Detect and Report on Security Control Failures
A new PCI DSS requirement 10.8 and sub-requirement 10.8.1 requires service providers to detect and report on the failures of critical security control systems (goes into effect February 1, 2018). These control systems include firewalls, IDS/IPS (Intrusion Detection/Protection Systems), antivirus, physical and logical access controls, audit logging mechanisms and segmentation controls.
This is to ensure there’s a system in place that alerts companies when critical controls fail, since they can go unnoticed for a long time, allowing attackers to compromise systems and steal data, according to PCI DSS 3.2.
Penetration Testing Checks and Balances
To ensure resilience, service providers are now required to perform penetration testing on segmentation controls at least every six months, according to a new sub-requirement 188.8.131.52. The PCI SSC also added a testing procedure 11.3.4 to ensure that penetration testing is performed by a qualified internal or external third party.
Firming Up The People Part of Security
Other requirements aim to ensure the administrative side of security is covered - 12.4 requires that executives ensure that the security policy and procedures clearly define information security responsibilities for all personnel.
Meanwhile, sub-requirement 12.4.1 requires executive management to establish responsibility for the protection of cardholder data and a PCI DSS compliance program.
Requirement 12.6 mandates the implementation of a formal security awareness program to ensure personnel are aware of the cardholder data security policy and procedures.

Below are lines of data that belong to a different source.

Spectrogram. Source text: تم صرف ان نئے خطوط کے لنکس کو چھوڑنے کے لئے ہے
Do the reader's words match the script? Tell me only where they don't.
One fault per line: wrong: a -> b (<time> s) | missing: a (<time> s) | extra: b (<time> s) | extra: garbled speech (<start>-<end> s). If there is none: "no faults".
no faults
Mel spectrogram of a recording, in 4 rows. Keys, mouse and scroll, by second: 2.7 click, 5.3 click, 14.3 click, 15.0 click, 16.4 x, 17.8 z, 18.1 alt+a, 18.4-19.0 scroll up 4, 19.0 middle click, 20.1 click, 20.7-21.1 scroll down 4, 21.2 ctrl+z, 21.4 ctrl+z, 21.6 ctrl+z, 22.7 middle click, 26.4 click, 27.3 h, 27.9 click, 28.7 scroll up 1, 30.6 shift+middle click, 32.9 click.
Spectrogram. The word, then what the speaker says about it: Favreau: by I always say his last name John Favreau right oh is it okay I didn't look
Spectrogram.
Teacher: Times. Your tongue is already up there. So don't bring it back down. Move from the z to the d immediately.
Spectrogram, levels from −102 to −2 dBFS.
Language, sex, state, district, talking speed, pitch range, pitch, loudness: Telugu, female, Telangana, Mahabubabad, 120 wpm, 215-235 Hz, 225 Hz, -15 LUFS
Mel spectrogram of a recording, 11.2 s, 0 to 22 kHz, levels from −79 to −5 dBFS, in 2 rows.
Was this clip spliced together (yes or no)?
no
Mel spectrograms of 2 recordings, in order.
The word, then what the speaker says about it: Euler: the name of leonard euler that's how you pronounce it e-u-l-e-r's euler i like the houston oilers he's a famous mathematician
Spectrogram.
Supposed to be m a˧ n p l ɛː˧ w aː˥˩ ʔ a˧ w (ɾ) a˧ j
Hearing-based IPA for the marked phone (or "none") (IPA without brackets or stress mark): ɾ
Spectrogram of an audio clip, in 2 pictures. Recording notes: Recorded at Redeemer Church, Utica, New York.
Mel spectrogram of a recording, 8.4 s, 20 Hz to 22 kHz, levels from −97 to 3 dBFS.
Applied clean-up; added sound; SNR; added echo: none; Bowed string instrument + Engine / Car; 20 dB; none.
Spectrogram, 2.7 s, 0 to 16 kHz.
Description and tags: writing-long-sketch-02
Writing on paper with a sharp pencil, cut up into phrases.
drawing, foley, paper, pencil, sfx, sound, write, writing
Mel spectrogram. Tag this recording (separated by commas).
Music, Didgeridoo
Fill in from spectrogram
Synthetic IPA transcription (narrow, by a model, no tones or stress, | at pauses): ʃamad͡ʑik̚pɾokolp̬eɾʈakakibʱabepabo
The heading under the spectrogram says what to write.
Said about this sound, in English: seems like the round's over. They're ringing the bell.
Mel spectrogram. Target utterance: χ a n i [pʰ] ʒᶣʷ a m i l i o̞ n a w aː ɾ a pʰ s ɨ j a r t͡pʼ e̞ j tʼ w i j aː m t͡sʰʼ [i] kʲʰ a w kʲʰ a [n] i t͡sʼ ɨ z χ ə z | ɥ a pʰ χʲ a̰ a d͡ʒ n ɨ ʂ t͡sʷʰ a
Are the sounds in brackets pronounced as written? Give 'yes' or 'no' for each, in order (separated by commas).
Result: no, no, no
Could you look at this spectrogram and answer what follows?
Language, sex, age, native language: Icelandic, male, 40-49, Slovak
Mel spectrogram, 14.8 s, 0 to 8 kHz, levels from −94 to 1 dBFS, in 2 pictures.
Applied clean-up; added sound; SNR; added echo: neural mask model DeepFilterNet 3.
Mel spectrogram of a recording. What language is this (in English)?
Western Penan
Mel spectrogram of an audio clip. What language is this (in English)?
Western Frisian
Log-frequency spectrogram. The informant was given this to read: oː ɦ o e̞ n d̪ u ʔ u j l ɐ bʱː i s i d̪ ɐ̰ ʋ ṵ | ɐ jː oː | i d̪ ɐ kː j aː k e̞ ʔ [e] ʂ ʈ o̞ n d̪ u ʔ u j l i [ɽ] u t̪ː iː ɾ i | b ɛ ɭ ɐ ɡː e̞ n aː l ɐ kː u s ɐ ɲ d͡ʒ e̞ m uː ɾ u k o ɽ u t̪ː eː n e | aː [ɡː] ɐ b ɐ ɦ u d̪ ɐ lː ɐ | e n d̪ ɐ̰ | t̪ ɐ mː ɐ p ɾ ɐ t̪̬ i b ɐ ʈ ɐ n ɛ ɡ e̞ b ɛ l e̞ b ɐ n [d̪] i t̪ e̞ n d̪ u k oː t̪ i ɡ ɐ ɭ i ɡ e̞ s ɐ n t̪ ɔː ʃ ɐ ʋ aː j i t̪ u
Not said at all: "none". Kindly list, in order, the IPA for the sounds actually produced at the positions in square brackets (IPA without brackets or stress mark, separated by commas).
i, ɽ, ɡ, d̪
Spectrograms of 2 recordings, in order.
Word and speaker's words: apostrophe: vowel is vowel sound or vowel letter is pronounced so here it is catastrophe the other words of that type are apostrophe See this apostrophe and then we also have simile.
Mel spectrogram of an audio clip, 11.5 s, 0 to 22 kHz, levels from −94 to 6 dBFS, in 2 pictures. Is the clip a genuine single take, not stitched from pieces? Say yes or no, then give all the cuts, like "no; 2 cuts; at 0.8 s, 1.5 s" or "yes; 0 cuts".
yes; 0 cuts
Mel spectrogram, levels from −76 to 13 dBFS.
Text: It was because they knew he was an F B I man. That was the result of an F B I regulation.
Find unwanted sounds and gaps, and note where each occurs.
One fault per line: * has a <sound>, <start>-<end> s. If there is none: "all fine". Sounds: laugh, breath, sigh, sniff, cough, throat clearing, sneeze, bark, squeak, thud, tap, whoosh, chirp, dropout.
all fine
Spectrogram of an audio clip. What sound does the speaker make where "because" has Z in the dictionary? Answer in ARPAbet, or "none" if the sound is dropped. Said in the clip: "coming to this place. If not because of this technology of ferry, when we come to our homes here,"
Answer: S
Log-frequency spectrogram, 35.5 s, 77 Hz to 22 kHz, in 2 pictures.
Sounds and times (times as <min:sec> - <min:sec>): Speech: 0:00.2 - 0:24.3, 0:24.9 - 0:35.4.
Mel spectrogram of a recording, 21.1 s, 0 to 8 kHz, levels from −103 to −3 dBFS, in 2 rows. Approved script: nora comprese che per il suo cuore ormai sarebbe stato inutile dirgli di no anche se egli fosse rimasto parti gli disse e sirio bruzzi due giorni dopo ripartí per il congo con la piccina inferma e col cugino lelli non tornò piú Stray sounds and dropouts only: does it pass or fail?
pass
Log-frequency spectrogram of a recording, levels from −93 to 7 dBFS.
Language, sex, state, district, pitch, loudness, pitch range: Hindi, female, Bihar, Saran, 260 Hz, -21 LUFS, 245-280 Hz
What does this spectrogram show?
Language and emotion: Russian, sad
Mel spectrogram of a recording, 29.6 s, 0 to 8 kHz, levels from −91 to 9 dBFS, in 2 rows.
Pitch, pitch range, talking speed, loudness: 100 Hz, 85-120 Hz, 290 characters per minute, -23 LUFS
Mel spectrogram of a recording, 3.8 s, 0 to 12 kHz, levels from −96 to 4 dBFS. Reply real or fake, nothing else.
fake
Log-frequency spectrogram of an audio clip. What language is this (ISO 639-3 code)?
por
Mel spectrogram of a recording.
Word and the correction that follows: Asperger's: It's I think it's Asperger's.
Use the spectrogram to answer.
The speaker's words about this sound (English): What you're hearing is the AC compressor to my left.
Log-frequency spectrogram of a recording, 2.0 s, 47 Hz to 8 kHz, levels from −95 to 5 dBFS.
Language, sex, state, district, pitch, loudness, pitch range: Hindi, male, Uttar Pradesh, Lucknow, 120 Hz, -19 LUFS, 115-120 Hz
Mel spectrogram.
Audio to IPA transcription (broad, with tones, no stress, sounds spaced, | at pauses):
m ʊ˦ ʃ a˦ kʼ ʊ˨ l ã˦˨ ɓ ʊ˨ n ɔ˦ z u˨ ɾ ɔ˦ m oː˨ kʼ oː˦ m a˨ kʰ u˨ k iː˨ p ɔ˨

Migrating to TLS? Now You Have More Time
PCI DSS 3.2. now offers extended migration dates for SSL/early TLS, easing the transition to a more secure versions of TLS (1.1 or higher) by adding a two years to the deadline - companies must now migrate to TLS by July 1, 2018.
Unsupported Old Apps Are, Unsurprisingly, Deemed Unsecure
There’s also a new note about evolving threats, in the section about the relationship between PCI DSS and PA-DSS (Payment Application Data Security Standard) for applications that store, process or transmit cardholder data.
“As security threats are constantly evolving, applications that are no longer supported by the vendor (e.g., identified by the vendor as “end of life”) may not offer the same level of security as supported versions.”
They’re basically saying that any outdated or unsupported apps aren’t secure enough to hold sensitive financial data, which reflects the shift of new threats to targeting old versions with known vulnerabilities.
Zero-days are rarely the initial point of entry - the easier, and more effective route for attackers is leveraging old bugs as the point of entry. Operating systems like Windows XP and browsers like Internet Explorer v.10 and earlier are examples of unsupported, and therefore, unpatched technology that has been left behind by Microsoft in favor of newer, more secure versions.
Your best bet is to upgrade and patch regularly when routine or emergency fixes are released by your software vendors to ensure you’re closing up any security gaps. Using Duo’s Device Insight feature, you can get visibility into any outdated devices, and even block them with our Endpoint Remediation policy and control feature until they’re updated to the most secure version.
Other PCI DSS 3.2 Resources
Here’s a timeline of the key dates to help in preparation for 3.2: Planning for PCI DSS 3.2: Key Dates. One important date is when 3.1 will retire, and that’s scheduled for October 2016 - six months after the release of 3.2. That means all compliance audit assessments must measure against the new standards in version 3.2.
See the full version of PCI DSS 3.2, and a summary of the changes from 3.1 to 3.2 from the PCI SSC.
For an overview of migrating from SSL and early TLS and a comprehensive FAQ, see the Bulletin on Migrating from SSL and Early TLS: A Resource Guide from the PCI SSC (PDF).